Going Old School

Our ancestors had it all figured out.  The 3 ways to make grains and beans healthy for us are sprouting, soaking or fermenting.  Again, Sue Gregg says it best.

“Soaking, fermenting, or sprouting the grain before cooking or baking will neutralize a large portion of the phytic acid, releasing these nutrients for absorption. This process allows enzymes, lactobacilli, and other helpful organisms to not only neutralize the phytic acid, but also to break down complex starches, irritating tannins, and difficult-to-digest proteins including gluten. For many, this may lessen their sensitivity or allergic reactions to particular grains. Everyone will benefit, nevertheless, from the release of nutrients and greater ease of digestion.”

Sprouting converts the grain into a vegetable. It totally enhances it’s nutrition value, and makes it super easy to digest without the “high glycemic” factor.  And soaking – now we know why Grandma always had a big pot of beans soaking for a day in cold water.

Ideally, all breads everywhere would be made sprouted or at least “sour dough” which uses cultures to ferment it, but we are left to fend for ourselves. So what to do?  I have decided to do two things. One is to reduce the amount of grain products that I eat everyday, focusing on lean proteins, vegetables and good fruits.  The second is to use sprouted or old world grains when I do eat “grain products”.

What the heck is an old world grain?  We now know that modern wheat has been genetically engineered to get a more robust, and high gluten (more lectin) product.  But back when the earth was younger, we ate Kamut and Spelt, and Quinoa.  Kamut and Spelt are both wheat, but they are some of the earliest varieties of wheat on the earth. These grains are more nutrient rich and have lower natural levels of lectin and phytase.

So I eat sprouted for all my breads, and old world for all my pastas, since pastas are going to be soaking a bit in boiling water, and the phytase will be mostly removed since it is water soluble.  It just drains off in the pasta water.  Eden Organic has some amazing pastas made with Kamut, Spelt and Quinoa.

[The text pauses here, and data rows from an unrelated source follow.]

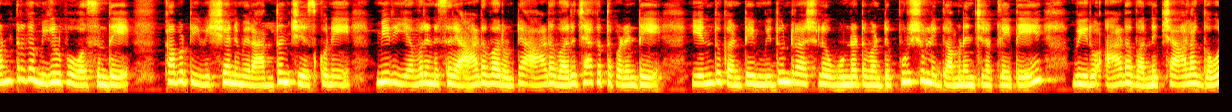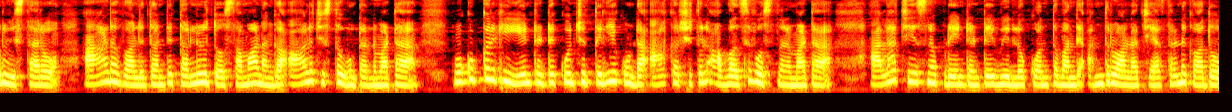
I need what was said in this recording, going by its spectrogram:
ఒంటరిగా మిగిలిపోవాల్సిందే. కాబట్టి ఈ విషయాన్ని మీరు అర్థం చేసుకొని మీరు ఎవరైనా సరే ఆడవారు ఉంటే ఆడవారు జాగ్రత్త పడండి. ఎందుకంటే మిథున్ రాశిలో ఉన్నటువంటి పురుషుల్ని గమనించినట్లయితే వీరు ఆడవారిని చాలా గౌరవిస్తారు. ఆడవాళ్ళతో అంటే తల్లులతో సమానంగా ఆలోచిస్తూ ఉంటారనమాట ఒక్కొక్కరికి ఏంటంటే కొంచెం తెలియకుండా ఆకర్షితులు అవ్వాల్సి వస్తుందన్నమాట. అలా చేసినప్పుడు ఏంటంటే వీళ్ళు కొంతమంది అందరూ అలా చేస్తారని కాదు.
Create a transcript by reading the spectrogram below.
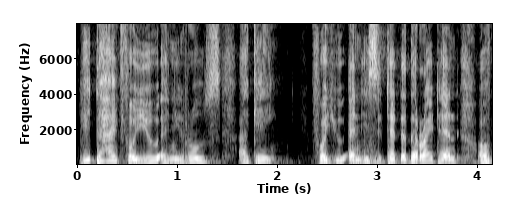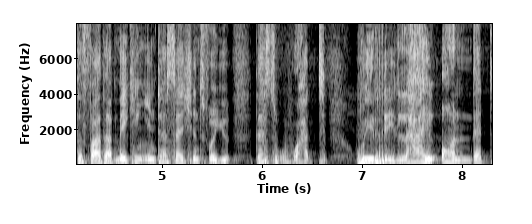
He died for you and he rose again for you. And he's seated at the right hand of the Father, making intercessions for you. That's what we rely on. That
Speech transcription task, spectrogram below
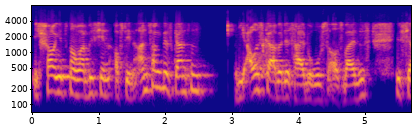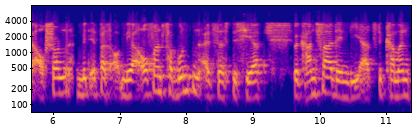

You can sprout your own wheat, but I prefer to buy sprouted wheat and spelt flour online. Bre and I buy Ezekial bread for most standard bread products, and I make the rest from scratch.  We make pizza crusts, cookies, pie crusts, biscuits and pancakes all from sprouted wheat or sprouted spelt.

Here’s a sprouted wheat crust for our Bacon, Swiss and Spinach Quiche.


If you decide to ditch the unsprouted grains, you’ll also want to try to buy chicken and beef that are organic and grass fed, since grain feed animals end up with lectin and phytase in their meat. And do your self a favor and get organic eggs if you can afford them.

It’s a tragedy that eating health has to cost so much and be a pain in the butt while eating poorly seems so cheap and easy.  But if eating poorly leads you to major health crisis in the future, you’ll be paying for it in other ways.  Think of eating well as insurance for your future health.

If you want to read up on the dangers of modern, unsprouted wheat (this includes whole wheat… pretty much everything at the grocery store in the bread isle), then check out these references.

Here are the links to our favorite products or brands for sprouted grain products. :)

You can also find much of the commercial products at Whole Foods or Sprouts.

Ezekial Bread (Food for Life)

Alvarado Street Bread Co. (sprouted sourdough)

– they also have a sprouted hot dog bun.

Eden Organic 100% Whole Grain Pastas

Sprouted Flours (unsifted and/or sifted for finer baking)


You can use sprouted flour just like the usual unsprouted kind in any recipe in the same quantities.

I hope you find this info useful.